GOD COMES FIRST
My daughter, Anna, has discovered something about me she doesn’t like. Truth be told, I’m not sure how she arrived at the conclusion nor even why her mind works the way it does. But she’s discovered a horrifying reality about her dad: I love God more than anything.
That, in and of itself, doesn't seem so bad. In fact, it even seems quite noble. But my daughter is no slouch and she’s come to realize that if I love God more than anything – or anyone – then that must mean that I love God more than her.
I’m not in the business of ranking my loves. I don’t have a list somewhere that places Anna and Jake and Carmel just above my friends and slightly further above my Gibson Les Paul. My daughter does, however, and will often rank her toys and her friends depending on her moods. I’ve tried to help her see past this kind of love – especially when she feels less loved because I love God. I have told her repeatedly that it is precisely because I love God so very much that I am able to love her that much more.
But she’s not buying it.
I hope that, in time, Anna will come to understand the truth of those words. My love for God is the fuel for loving everyone else. The more I love Him, the more I love her. I want her to love Him more, so she better knows and understands His love and is filled and defined by that love.
Jesus, in this episode, demonstrates that he loves the Father more than anything and, as a result, has prioritized his Father’s business above every other concern.
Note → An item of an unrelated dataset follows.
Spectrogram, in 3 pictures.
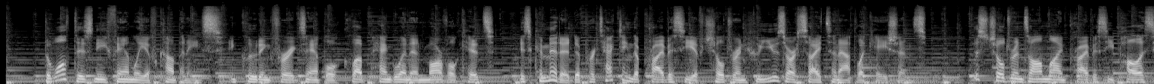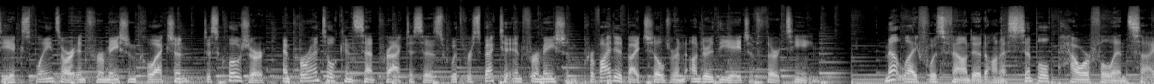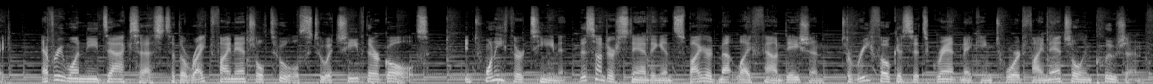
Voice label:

Jesus is single-minded in his devotion, almost baffled by his parents’ concerns, and (in the universal manner of both zealots and adolescents) gently scolds them for not knowing this automatically.
This episode in the Temple is only the first of several in which Jesus prioritizes love for God over every other love. Later in his adult ministry, Christ often spoke of the unparalleled love his followers must have for his Father:
I did not come to bring peace, but a sword…anyone who loves their father or mother more than me is not worthy of me; anyone who loves their son or daughter more than me is not worthy of me. (see Matthew 10.34, 37)
Who is my mother, and who are my brothers?...whoever does the will of my Father in heaven is my brother and sister and mother. (see Matthew 12.48-50)
Love the Lord your God with all your heart, with all your soul, with all your strength, and with all your mind…(see Luke 10.27)
But Christ doesn’t leave these words alone. He clarifies and accompanies them with encouragement and promise. He makes it clear that the reason our allegiance to God must come before all other allegiances is that it will last and ultimately validate all other allegiances:
Truly I tell you, at the renewal of all things, when the Son of Man sits on his glorious throne, you who have followed me will also sit on twelve thrones, judging the twelve tribes of Israel. And everyone who has left houses or brothers or sisters or father or mother or wife or children or fields for my sake will receive a hundred times as much and will inherit eternal life. But many who are first will be last, and many who are last will be first.
I know Anna doesn’t understand this now, but I hope that she will understand it later just as I never fully understood the choices my parents made when I was young but now much more greatly appreciate them.
For example, my dad (a pastor) was often criticized in our church and refused to fight back. He was sometimes criticized for his leadership style, and sometimes for his teaching style, and sometimes for no apparent reason at all. Maybe we had a really contentious church when I was younger, but I tend to think it’s just the nature of the business that people get worked up and say mean things because they care so much about their spirituality. Any perceived threat is seen as something having far-reaching repercussions and they don’t have the necessary skills to deal with their emotions properly. Anyway, the point is, my dad never fought back.
One time, I had been on an overseas trip and I had been badly hurt by some of the leaders (one in particular). Afraid to take their criticisms to my dad, they chose instead to treat me to their accusations, claiming that dad was wholly evil and it was his fault that God’s will wasn’t being done or some such nonsense. As a young kid, that hurt me so badly. I told dad all about it in the car on the way home from the airport. I wanted him to pull the car over and drive to the leader’s house and scream at him. But dad refused to do that. After some time, he had a private, calm, conversation with the leader in question and challenged him on his behavior, but it was never the thrashing I thought should have happened.
As a kid, I wondered why my dad would allow me to be hurt by this leader and not defend or avenge me. Dad told me it’s because he understood that that wasn’t what God wanted from him. God didn’t want him to take vengeance, or to give himself permission to hurt someone else in return for injuring his son.
There was a gospel message in there somewhere, but I didn’t recognize it until many years later, when that leader (long since gone from our church) asked permission to confess to our congregation on a Sunday morning. He publicly repented and publicly affirmed dad in his leadership. There was a great reconciliation between this leader and our church, this leader and dad, and this leader and myself (he also sought my forgiveness privately).
None of that would have happened had dad put my need for angry revenge ahead of God’s desire for calm confrontation and reconciliation. And because dad loved God more than me, I got to see reconciliation instead of martyrdom, victimization, or a deepening rift among our church leadership.
Hopefully Anna will someday get a front-row view of the privilege of her father’s love for the Father. I hope that she will follow my example, and cultivate that love in her own spirit, so that she can know the joy of putting God first and reaping the just rewards for her commitment to Him.